Human immunodeficiency virus (HIV), a member of the retrovirus family, is the causative agent of acquired immunodeficiency syndrome (AIDS).HIV invades various immune cells (e.g., CD4+ T cells and monocytes) resulting in a decline in CD4+ T cell numbers below the critical level, and loss of cell-mediated immunity − therefore, the body becomes progressively more susceptible to opportunistic.

They have tested their approach with HIV, but say it could be used to better understand many other viruses, including SARS-CoV-2, which causes COVID Scientists just would need to produce the blebs from different cells, such as lung epithelial cells for SARS-CoV-2, that express the appropriate receptors for the virus they wish to study.

The accomplishment sheds light on how the molecule functions. It could also point to ways of locking out HIV and stalling cancer's spread. The molecule, CXCR4, is part of a large family of proteins called G-protein coupled receptors.

These proteins span the cell's membrane and transmit signals from the external environment to the cell's interior. HIV, the virus which causes AIDS, interacts with two receptors on the host cell membrane: CD4 and CCR5.

A small percentage of individuals have a genetic mutation which causes their cells to lack CCR5. These individuals will never develop AIDS nor are they able to pass HIV on to others. Enzyme mechanisms within membranes and interfaces: membrane-based energy transduction, membrane-bound enzymes, function of transporters, channels, receptors, glycoproteins, lipid metabolism and lipid function.

Computational and modeling approaches to membranes and membrane. HIV is different in structure from other retroviruses. It is roughly spherical with a diameter of about nm, around 60 times smaller than a red blood cell.

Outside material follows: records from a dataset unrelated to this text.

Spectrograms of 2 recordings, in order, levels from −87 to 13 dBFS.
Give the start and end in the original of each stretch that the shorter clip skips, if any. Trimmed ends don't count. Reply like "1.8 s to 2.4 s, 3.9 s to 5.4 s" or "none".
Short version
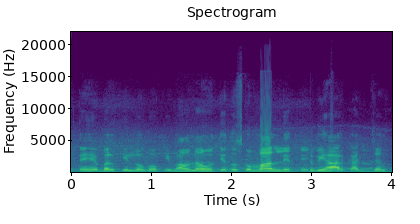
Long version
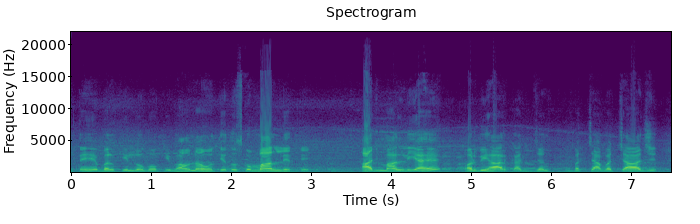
3.0 s to 5.1 s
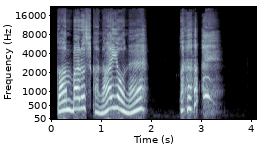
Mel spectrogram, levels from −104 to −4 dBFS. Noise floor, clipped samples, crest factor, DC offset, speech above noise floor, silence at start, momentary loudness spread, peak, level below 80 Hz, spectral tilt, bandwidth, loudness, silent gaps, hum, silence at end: -89 dBFS; under 0.1%; 14 dB; under 0.1%; 73 dB; 0.15 s; 10 LU; -6 dBFS; -60 dBFS; -2.5 dB/octave; over 20 kHz; -17 LUFS; none; none; 0.8 s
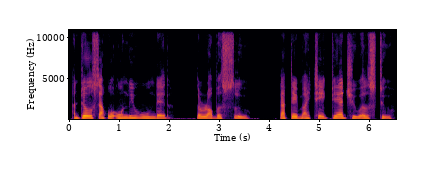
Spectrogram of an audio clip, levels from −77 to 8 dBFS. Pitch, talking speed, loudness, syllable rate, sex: 180 Hz, 145 wpm, -20 LUFS, 4.2 syllables/s, female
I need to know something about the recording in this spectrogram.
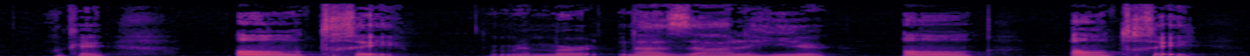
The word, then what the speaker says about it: entrée: Okay, remember, well, technically this final here is not pronounced, so phonetically it doesn't exist, so it's et. Okay, entrée.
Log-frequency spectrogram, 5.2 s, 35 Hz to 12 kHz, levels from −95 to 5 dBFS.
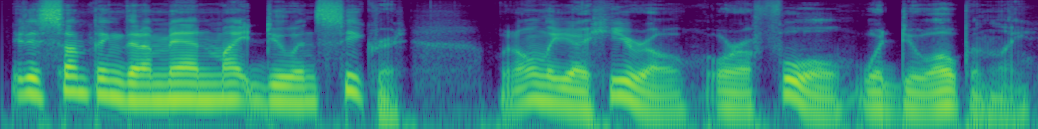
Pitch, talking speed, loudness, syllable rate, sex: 115 Hz, 230 wpm, -17 LUFS, 5.9 syllables/s, male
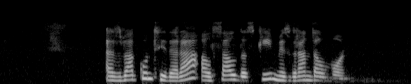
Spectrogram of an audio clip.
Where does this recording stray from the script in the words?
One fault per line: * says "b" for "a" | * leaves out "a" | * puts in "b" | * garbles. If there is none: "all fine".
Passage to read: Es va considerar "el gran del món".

It is composed of two copies of positive-sense single-stranded RNA that codes for the virus's nine genes enclosed by a conical capsid composed of 2, copies of the viral protein pThe single-stranded RNA is tightly bound to.

HIV is able to penetrate the plasma membranes of a subtype of lymphocytes called T-helper cells, as well as some monocytes and central nervous system cells. The hepatitis virus attacks liver cells.

These viruses are able to invade these cells, because the cells have binding sites on their surfaces that are specific to and compatible with. Functional, non-clonal IgMa-restricted B cell receptor interactions with the HIV-1 envelope gp41 membrane proximal external region.

Abstract. The bridging sheet region of the gp subunit of the HIV-1 Env protein interacts with the major virus coreceptors, CCR5 and CXCR4. We examined the impact of mutations in and adjacent to the bridging sheet region of an X4 tropic HIV-1 on membrane fusion and entry inhibitor susceptibility.gp41 inserts into cell membrane Two membranes fuse.

What is the role of co-receptors in HIV Life Cycle? Co-receptors / chemokine receptors - viruses use to bind and enter cell.

What are the main co-receptors of HIV? CCR5 or CXCR4 * CCR5 - those with mutations resist HIV infection.Extracellular adenosine triphosphate (ATP) can activate purinergic receptors of the plasma membrane and modulate multiple cellular functions. We report that ATP is released from HIV-1 target cells through pannexin-1 channels upon interaction between the HIV-1 envelope protein and specific target cell receptors.